So, who is doing the intending? Is ‘Scotland’ really up for all the changes that deep decarbonisation will bring? Based on survey data, the answer seems to be yes. But in fact we simply don’t know. That being the case, we should support the Scottish Government to go beyond the ‘behaviour change’ narrative, and make explicit the social change that’s so fundamental to Scotland’s decarbonisation.

[i] Survey conducted by YouGov for the Energy and Climate Intelligence Unit

[ii] Scottish Government’s Key Environment Statistics 2016

[iii] Survey for WWF Scotland

[iv] For a quick summary of the value-action gap, see the Climate Change chapter of the International Encyclopedia of the Social & Behavioral Sciences (2015)

Against a backdrop of political uncertainty on many fronts – not least in global climate change policy – the UK Committee on Climate Change convened a conference towards the end of 2016 to reflect on the messages coming out of the UK Climate Change Risk Assessment Evidence Report, published earlier in the year.

The event brought together climate change adaptation researchers, research funders, other experts, policy makers and research users to look at future climate risk and adaptation priorities across the UK. ClimateXChange was one of a group of Scottish participants.

The Evidence Report itself was a highly collaborative project involving over 80 partners, including ClimateXChange. It was collated in preparing the Climate Change Risk Assessment published last week by Defra. The document sets out a number of challenges for the adaptation community, particularly in filling gaps in our understanding of the risks and gaps in our knowledge about the best routes to action. Now is the time to identify ways to address those challenges – so that we are better prepared for the next Climate Change Risk Assessment due in 2022. The Committee on Climate Change event was an important first step in setting out an agenda for specific projects to fill those gaps. The next step is for research providers and funders to work together to realise those ideas

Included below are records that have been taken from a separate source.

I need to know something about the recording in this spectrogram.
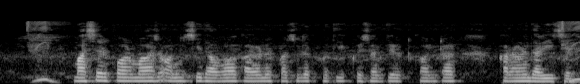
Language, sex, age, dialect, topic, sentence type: Bengali, male, 25-30, Standard Colloquial, agriculture, question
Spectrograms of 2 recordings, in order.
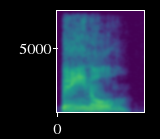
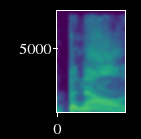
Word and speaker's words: banal: rote so so so banal or Bal as it's supposed to be pronounced I just like banal better um it it's so banal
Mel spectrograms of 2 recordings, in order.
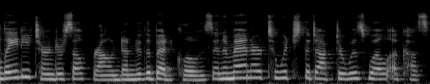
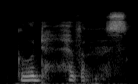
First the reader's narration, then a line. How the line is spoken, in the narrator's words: murmured the doctor again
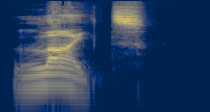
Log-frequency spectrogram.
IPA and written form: laɪt (light)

For ClimateXChange, the key next step is to identify and act on the critical knowledge gaps for progress on adaptation in Scotland. The very wide range of issues highlighted in the Evidence Report – from uncertainty around the risks of overheating in hospitals to the need to understand compound impacts on critical infrastructure – is itself a challenge: how should we prioritise our activity and resources in light of this sweeping and complex set of issues. To this end, ClimateXChange will over the next two months be working with policy colleagues and partners from right across our research community to identify the really key evidence needs for Scotland. We are working up three issues papers to help us do this. And we will be consulting widely with expert voices outside of ClimateXChange too. If you would like to be a part of that conversation, please email me!

Read more about the ASC conference and outputs on the Climate Change Committee website.

Native woodland adaptation to climate change has been identified as an area that needs further investigation. ClimateXChange’s work in this area has so far had three outputs:

  • A workshop on Native Woodlands Adaptation to Climate Change in August 2012. The workshop brought together key stakeholders to explore what we know about the risks to native woodlands from climate change, their capacity to respond, and appropriate management responses. It also  considered the scope for providing greater support for woodland managers in relation to climate change, and outlined some of the key issues that will need to be addressed to enhance native woodlands’ adaptive capacity.
  • An Issues Paper, which develops some of the ideas from the workshop in order to stimulate further discussion and promote agreement about what the further policy-making, management and research priorities should be. The Issues Paper sets out the main issues around: the consequences for native woodlands of climate change; their capacity to respond; and possible management strategies, and poses some open questions to stimulate discussion.
  • A report exploring how the principles of the Flexible Adaptation Pathways approach could be applied to native woodland adaptation. The report lists a comprehensive set of options for biodiversity adaptation in Scottish native woodlands.